or ADR process.
Office of Special Counsel (OSC)
The Office of Special Counsel (OSC) was created to protect the rights
of federal employees from retaliation or reprisal for whistleblowing.
If you believe that you are a whistleblower and you are now facing retaliation
or reprisal, you could file a formal complaint with the OSC. The OSC will
then evaluate your complaint and may investigate or prosecute your complaint,
or work with you and your federal agency to resolve the complaint through
its mediation process.
Reasonable Accommodation Requests
Federal agencies are required by the Rehabilitation Act to reasonably
accommodate the disabilities of federal employees. A reasonable accommodation
could be a change or modification to the office space in order to allow
a federal employee to be able to work safely, a teleworking arrangement,
a schedule or duty modification, or, in the most serious cases, a reassignment.
If you need assistance requesting a reasonable accommodation or if you
have been denied a reasonable accommodation, you are entitled to assistance
from a lawyer.
Many federal employees required a certain level of security clearance
in order to carry out their job. However, gaining this security clearance
can prove to be complex and in-depth investigations into the employee's
life may be necessary.

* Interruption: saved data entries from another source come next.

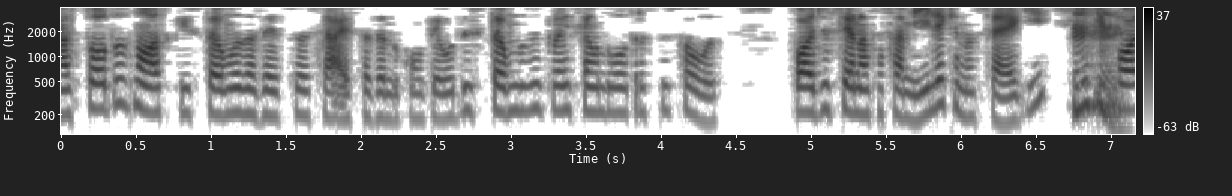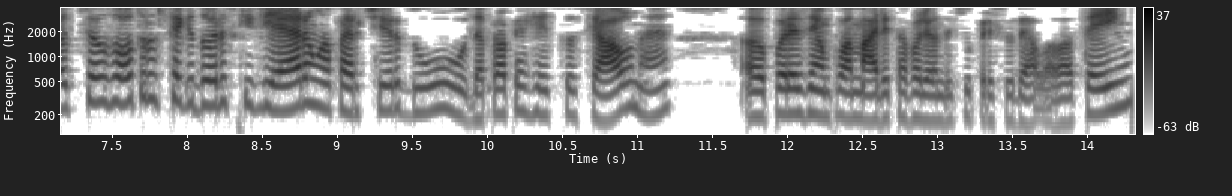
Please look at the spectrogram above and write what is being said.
Mas todos nós que estamos nas redes sociais fazendo conteúdo estamos influenciando outras pessoas. Pode ser a nossa família que nos segue uhum. e pode ser os outros seguidores que vieram a partir do da própria rede social, né? Uh, por exemplo, a Mari estava olhando aqui o perfil dela. Ela tem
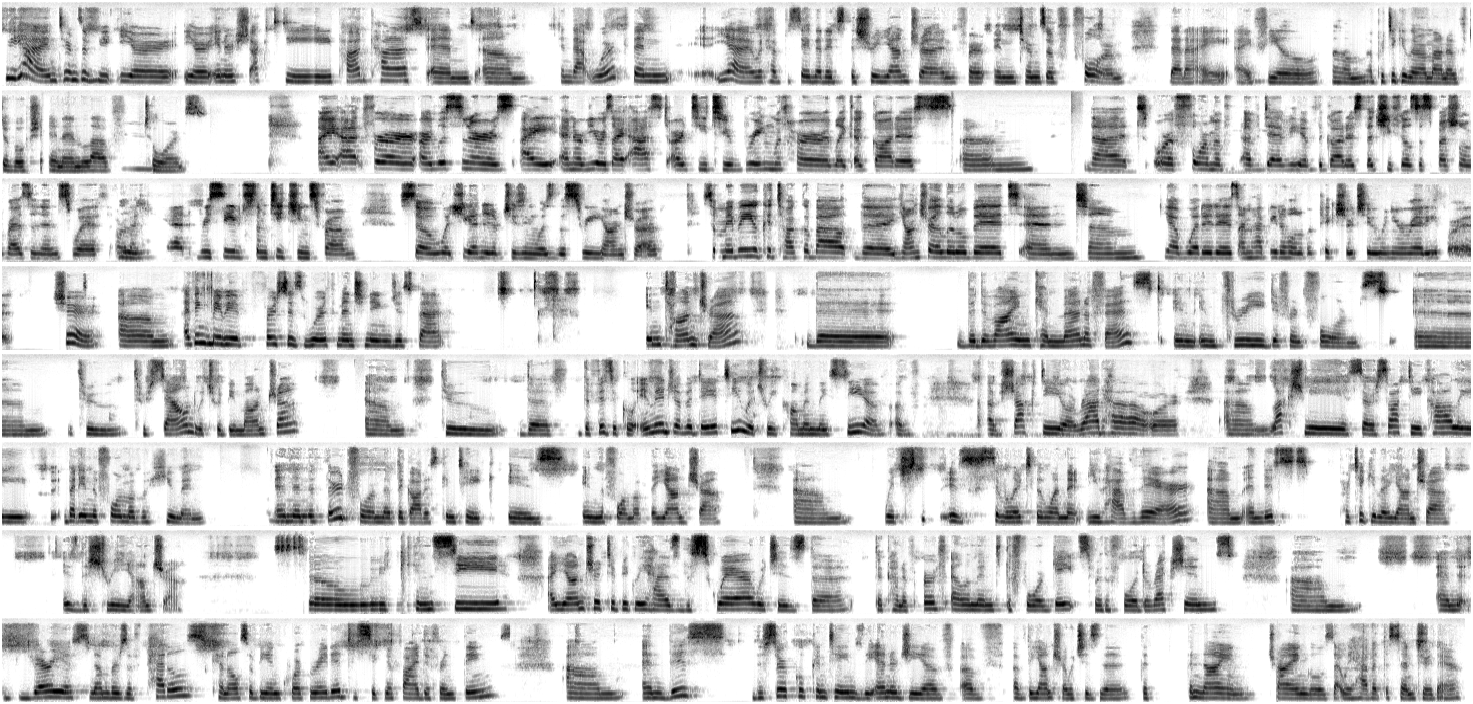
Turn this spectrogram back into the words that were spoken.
yeah, in terms of your your inner Shakti podcast and um, and that work, then yeah, I would have to say that it's the Sri Yantra in for, in terms of form that I I feel um, a particular amount of devotion and love mm. towards. I uh, for our, our listeners, I and our viewers, I asked Arti to bring with her like a goddess um, that, or a form of, of Devi of the goddess that she feels a special resonance with, or mm. that she had received some teachings from. So what she ended up choosing was the Sri Yantra. So maybe you could talk about the yantra a little bit and um, yeah, what it is. I'm happy to hold up a picture too when you're ready for it. Sure. Um, I think maybe first it's worth mentioning just that in Tantra, the the divine can manifest in, in three different forms um, through through sound, which would be mantra, um, through the the physical image of a deity, which we commonly see of of, of Shakti or Radha or um, Lakshmi, Saraswati, Kali, but in the form of a human. And then the third form that the goddess can take is in the form of the yantra, um, which is similar to the one that you have there. Um, and this particular yantra is the Sri yantra. So we can see a yantra typically has the square, which is the the kind of earth element, the four gates for the four directions, um, and various numbers of petals can also be incorporated to signify different things. Um, and this, the circle contains the energy of, of, of the yantra, which is the, the, the nine triangles that we have at the center there.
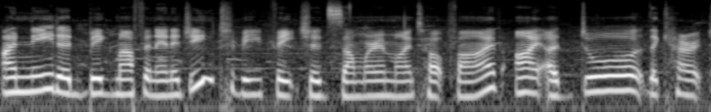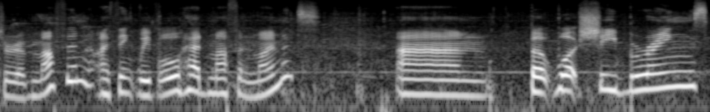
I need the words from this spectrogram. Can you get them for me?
I needed Big Muffin energy to be featured somewhere in my top five. I adore the character of Muffin. I think we've all had Muffin moments. Um, but what she brings,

Even once it is granted, it can be suspended or
revoked at any time, and a lawyer can assist you with appealing this action
so that you can continue with your job.
Sexual Harassment/Hostile Work Environment
Federal agencies are required to protect their employees from sexual harassment
or any harassment based on an employee's membership in a protected
class (such as race, national origin, religion, age, disability) by supervisors
and co-workers. If you are being subjected to sexual harassment or a hostile
work environment on any other basis, you could file an EEO complaint regarding
your situation, and you are entitled to legal representation.
The Uniformed Services Employment and Reemployment Rights Act (USERRA)
and the Veterans Employment Opportunities Act (VEOA) are acts created
to help protect the rights of federal workers who are reservists and/or
veterans. USERRA prohibits federal agencies from discriminating on the
basis of military service and VEOA entitles veterans to preference in
hiring actions. If you believe that your agency has violated USERRA or
VEOA, a lawyer can assist you with possible options for relief, including
through the DOL, OSC, or MSPB.
According to the Whistleblower Protection Act, any federal employee who
reports fraud, waste, or abuse at their place of work is not to be retaliated
against by their agency. If you are a whistleblower and are facing retaliation,
you can file a complaint with the OSC.
We Have the Experience to Help Federal Employees Like You
As a federal employee, you may fear that taking legal action against your
federal agency because of discrimination or unfair treatment could result
in retaliation or other repercussions, particularly if you need to file
an EEO complaint or to defend against an adverse action. A knowledgeable
attorney can answer any question you may have about how employment law
can help you take action against unfair treatment in the workplace. At
The Federal Practice Group Worldwide Service, the attorneys represent
federal employees wherever they may happen to work, even overseas. Never
suffer the indignity of a negative workplace environment.
Call the firm today and take the first steps toward resolving your legal issue professionally.